Content Marketing: It's Not About Shock, but Good Storytelling
Content marketing is not a shallow advertisement, a blatant self-promotion or an attempt to trick readers. First and foremost, it has to be about great content. It's writing a story that people want to e-mail a friend, or unearthing a fascinating piece of information buried in an organization's little-read white paper. It's a stunning infographic that breaks down a complex idea or drives home a jaw-dropping statistic that your organization happens to know. It's a video interview featuring an expert who gives honest answers to interesting questions.
A content marketer has to think like a journalist about crafting a narrative and providing either a thought-provoking idea or accurate, timely information that helps people to better navigate the world. But like a public-relations professional, he or she has to think strategically about the organization's larger goals and the audience it wants to reach. Like an advertiser, the successful content marketer has to know how to tell these stories visually and tap an emotional vein.
Lincoln Motor Co. is an example of a brand that gets it. The average Lincoln buyer is older than the buyers of any other luxury car brand, including Cadillac, according to research published last year by Polk, the automotive market research firm. The company understandably wants to introduce itself to sophisticated younger drivers. But rather than focusing only on its own rebranding, Lincoln has been exploring the very concept of reimagining tradition through content that is interesting enough to grab eyeballs on its own merit. The company's website features stories about a New York City street photographer who captures the urban landscape as his bicycle tires might see it, an artisan who restores string instruments and innovations in e-book publishing.
But the highlight of the Hello, Again campaign came when the company commissioned Beck to remake David Bowie's classic album, "Sound and Vision," in a live performance with more than 160 musicians. A series of 360-degree camera shots and microphones brought the theater home to online viewers. The performance was an apt move for Lincoln because both the impressive aesthetics and the celebrity firepower spoke to the sort of energetic, youthful luxury that would appeal to the under-60 crowd.
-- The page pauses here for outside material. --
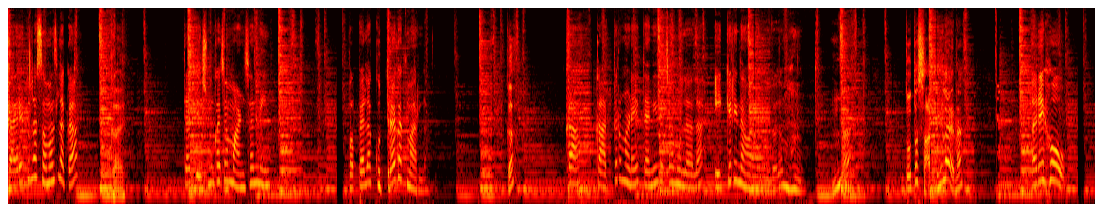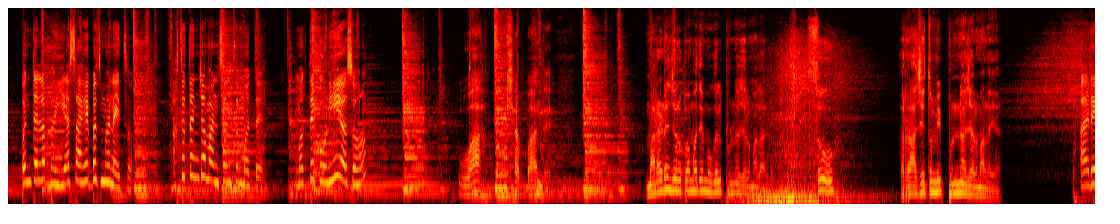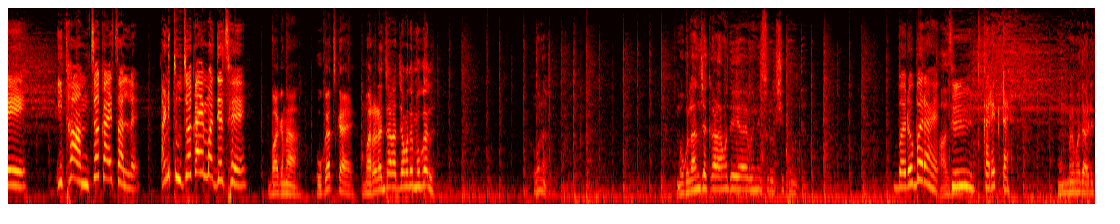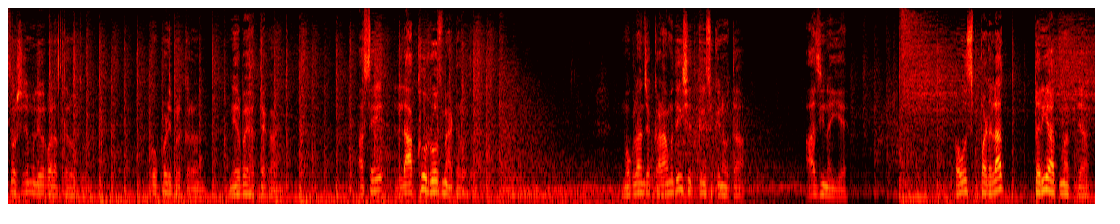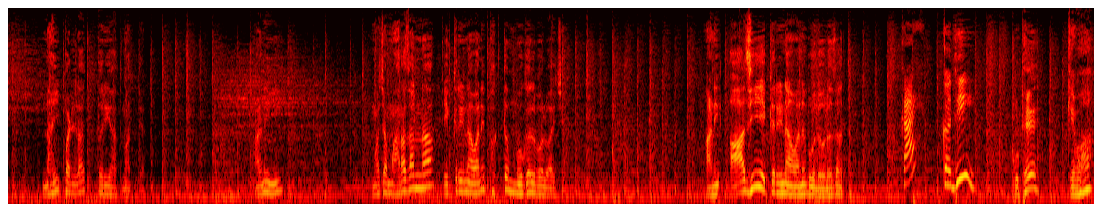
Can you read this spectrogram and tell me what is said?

Nokia Music is also doing stunning work. In collaboration with the Sundance Film Festival and production company Somesuch & Co., the company has created a series of mini-documentaries on the music scenes in several American cities. The purpose of the New American Noise films is to promote Nokia Music's music-streaming service, which offers curated playlists available on the company's smartphones. How better to tell audiences that Nokia's got the goods on music than straight-from-the-streets documentaries?
Authenticity is the quality that makes many worthy brands stumble when they create content, but the fearlessness of these documentaries makes Nokia's videos shine. In Atlanta, the film crew takes viewers inside the clubs that determine which up-and-coming rappers make it big. In New Orleans, they venture into the gay clubs where bounce music originated. The ethereal vibe of Portland's indie scene and the portrayal of a thriving New York underground hip-hop scene that focuses on storytelling also ring true. The images in some videos can be explicit, and the language is raw and uncensored. But the videos are beautifully produced, and they tell a true story about the diverse musical styles that give each city a soundscape as unique as its skyline.
These brands have proven that the key to successful content marketing is to stop thinking about how to shock your audience into paying attention. Instead, start thinking about what they might want to know. Whether you're into fashion or finance, what could your organization share that might make people come back day after day?
How are people doing it wrong? You only need to visit the Condescending Corporate Brand page on Facebook to see how irksome audiences find insincere, lazy marketing ploys. An Applebee's franchise asking fans to weigh in on what color they would like the company's French fries to be – with a helpful display of paint chips for inspiration – makes the grade. Like a perfunctory message on a birthday card, "engagement" like this tells people a brand doesn't think highly enough of them to spend much time thinking about what to say. Restaurant chains have lots of knowledge that people might find fascinating. Why waste time with inane questions?
There's no question that doing this right is more expensive and time-consuming than sending a press release or tweeting. If brands want to become media platforms, they have to accept some of the costs of being a publisher. Many of them are. A recent survey of marketers based largely in the United Kingdom and Europe showed that 70 percent would increase their content budgets this year.
The knowledge economy continues to rocket forward. People actively seek out things that entertain them or keep them a step ahead in whatever field interests them, but they have no time for halfhearted efforts. If you're going to have a content-marketing strategy, unlock what your organization knows that's worth sharing with the world. Figure out what your most interesting stories are, and tell them well.